In Christ we never have to look back with regret, pining with melancholy to recapture what we have lost, or sorrowfully longing to undo what cannot now be undone.  In Christ, nothing that is truly precious in the entire experience of our lives will ever be lost to us.  Everything good and love-worthy and dear to us from every minute of our whole life’s experience is safely stored in the Heart of Christ for us to encounter and enjoy again in God’s good time.  Alive in Christ, living his own life by his gracious Mercy, every day we can, if we want, again become “like newborn babes”, wholly enjoying the present moment offered us (that and that only, for only that is real), wholly occupied with drinking milk from the breasts of Christ’s consolation and sharing that milk with every other thirsty person we know.

Do you think for a moment that he, the eternal Wisdom of the Father, is ignorant of the endless deaths that continually gnaw away at our hearts, souls and bodies?  Don’t you think he knows far better than we do what those deaths are all about and what needs to be done to leave them behind?  Christ, in fact,  knows intimately our impulse toward decay, because once he too truly drank the bitterness of his and our common mortality, drank it down to the dregs, so that it is your and my specific death that he triumphed over, and not merely some abstract idea of death.  The wounds in his body swiftly banish all such abstraction.  The one thing that a follower of Jesus can be sure of is that he or she will never be alone, because in the act of following at least two are always involved.  So, if we follow him into his death, he will lead us out of it into his life.

Plaque with the Crucifixion, Monvaerni, 15th century, Limoges, France, Painted enamel on copper, 9 7/16 x 8 7/8 x 1/16 in. The Metropolitan Museum of Art. Used with permission.  
Meditation by Father Simeon.

Friday, September 12, 2014

Mary's Name

We rejoice as we celebrate today the Name of Mary, a name we call on when we are in distress. We remember someone years ago railing about Mary’s feast days: “I don’t understand what they all mean. They give her too much, make her too privileged.” We like to imagine what Mary’s response to him would be, maybe something like this, “I was, I am, as amazed as you are. All I can tell you is that the Almighty has done great things for me. He has looked on his servant in her nothingness. This, this alone is why all generations have called me blessed. It has little to do with me; it’s all about Him, His pleasure, His delight in my nothingness.”

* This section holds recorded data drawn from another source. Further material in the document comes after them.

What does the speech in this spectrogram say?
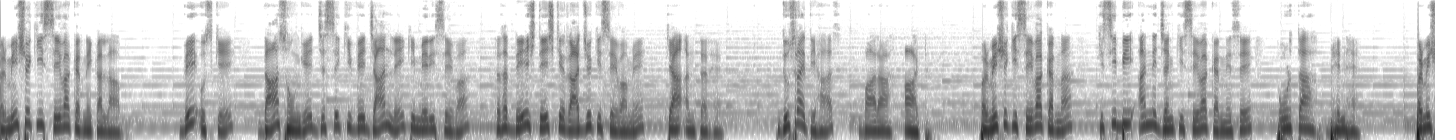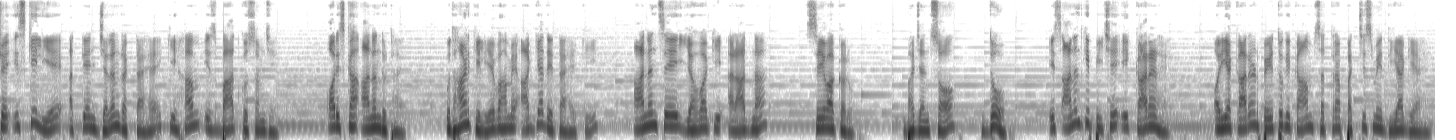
परमेश्वर की सेवा करने का लाभ। वे उसके दास होंगे जिससे कि वे जान लें कि मेरी सेवा तथा देश देश के राज्यों की सेवा में क्या अंतर है। दूसरा इतिहास, बारह आठ। परमेश्वर की सेवा करना किसी भी अन्य जन की सेवा करने से पूर्णता भिन्न है। परमेश्वर इसके लिए अत्यंत जलन रखता है कि हम इस बात को समझें और इसका आनंद उठाएँ। उदाहरण के लिए वह हमें आज्ञा देता है कि आनंद से यहवा की आराधना, सेवा करो। भजन सौ, दो। इस आनंद के पीछे एक कारण है और यह कारण पेड़ों के काम सत्रह पच्चीस में दिया गया है।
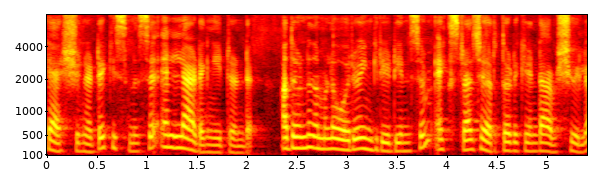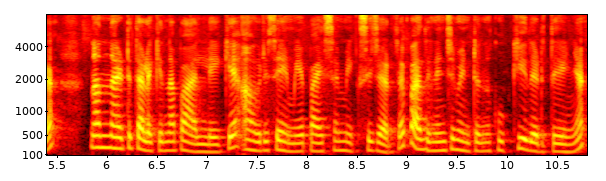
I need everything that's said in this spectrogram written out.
കാഷ്യൂനട്ട് കിസ്മിസ് എല്ലാം അടങ്ങിയിട്ടുണ്ട്. അതുകൊണ്ട് നമ്മൾ ഓരോ ഇൻഗ്രീഡിയൻസും എക്സ്ട്രാ ചേർത്ത് കൊടുക്കേണ്ട ആവശ്യമില്ല. നന്നായിട്ട് തിളയ്ക്കുന്ന പാലിലേക്ക് ആ ഒരു സേമിയ പായസം മിക്സ് ചേർത്ത് പതിനഞ്ച് മിനിറ്റ് ഒന്ന് കുക്ക് ചെയ്തെടുത്തു കഴിഞ്ഞാൽ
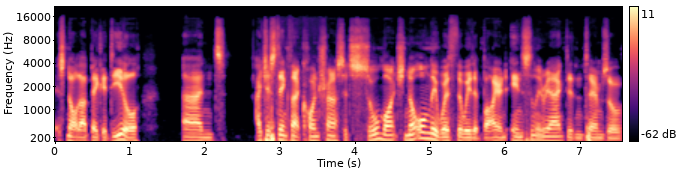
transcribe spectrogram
it's not that big a deal." And I just think that contrasted so much, not only with the way that Bayern instantly reacted in terms of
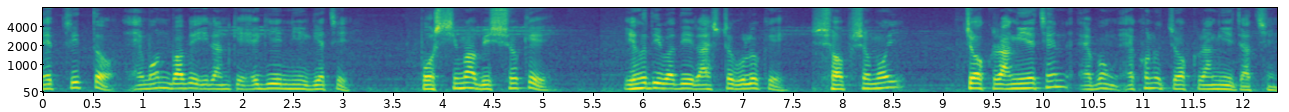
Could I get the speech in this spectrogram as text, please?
নেতৃত্ব এমনভাবে ইরানকে এগিয়ে নিয়ে গেছে, পশ্চিমা বিশ্বকে, ইহুদিবাদী রাষ্ট্রগুলোকে সবসময় চোখ রাঙিয়েছেন এবং এখনও চোখ রাঙিয়ে যাচ্ছেন।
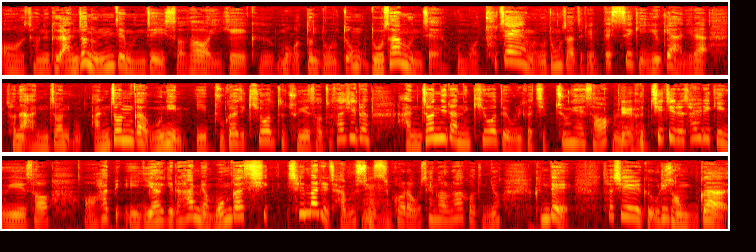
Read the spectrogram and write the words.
어, 저는 그 안전 운임제 문제에 있어서 이게 그 뭐 어떤 노동, 노사 문제, 뭐 투쟁, 노동자들의 떼쓰기 이게 아니라 저는 안전, 안전과 운임 이 두 가지 키워드 중에서도 사실은 안전이라는 키워드에 우리가 집중해서 네. 그 취지를 살리기 위해서 어, 합의, 이 이야기를 하면 뭔가 시, 실마리를 잡을 수 있을 음. 거라고 생각을 하거든요. 근데 사실 그 우리 정부가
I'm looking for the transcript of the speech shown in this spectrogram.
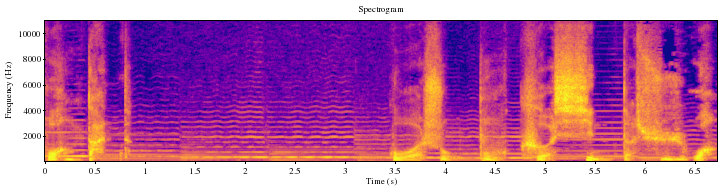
荒诞的果树，不可信的虚妄。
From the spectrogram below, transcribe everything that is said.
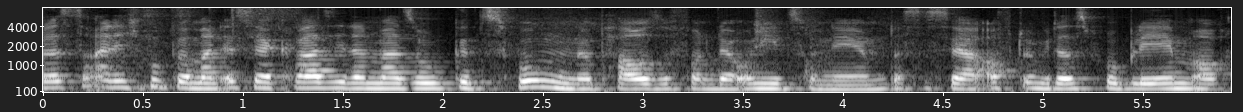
Das ist doch eigentlich gut, weil man ist ja quasi dann mal so gezwungen, eine Pause von der Uni zu nehmen. Das ist ja oft irgendwie das Problem, auch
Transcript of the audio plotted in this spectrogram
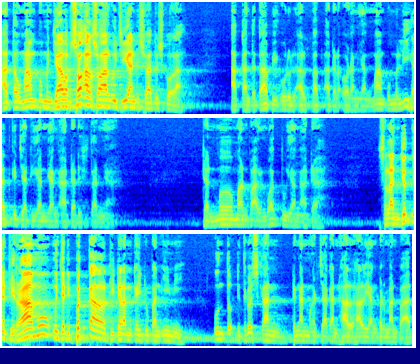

Clearly to be distracted by Mary’s privileges would be to miss the point. For her story, is our story, individually and as Church. For the Virgin Mary of Nazareth shows us our true self- as total capacity for God in Christ. She shows us the exquisite, breathtaking beauty of our own virgin-self, as totally available to God.

Now certainly we come to our nothingness by a route much different than Mary’s- perhaps through the somewhat bitter self-knowledge of who we really are, what embarrasses us most, our sinfulness. God is not daunted by any of it. He chooses it, wants to transform it, reform it, and inform it with his love and tender mercy, with Himself. And so with Mary we dare to believe in the reality of God’s delight in our nothingness. 

Francisco de Zurbarán, The Mystic Marriage of Saint Catherine of Alexandria, ca. 1660-62.

Thursday, September 11, 2014


today special tolling of the abbey bells
remembering and praying
for peace
for an end to terrorism
for forgiving hearts

Photograph by Charles O'Connor.